Exercise: From the entries below, print exactly the span beginning with the line holding "Spectrogram analysis" and ending with the line holding "The word, then", endpoints included, and skip any pictures.

Data:
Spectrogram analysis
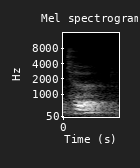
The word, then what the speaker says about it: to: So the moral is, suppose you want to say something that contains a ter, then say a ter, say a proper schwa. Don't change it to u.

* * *

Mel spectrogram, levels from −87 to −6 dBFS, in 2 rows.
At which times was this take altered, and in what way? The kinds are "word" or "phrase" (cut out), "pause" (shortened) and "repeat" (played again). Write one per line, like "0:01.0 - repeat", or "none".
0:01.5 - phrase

Expected output:
Spectrogram analysis
The word, then what the speaker says about it: to: So the moral is, suppose you want to say something that contains a ter, then say a ter, say a proper schwa. Don't change it to u.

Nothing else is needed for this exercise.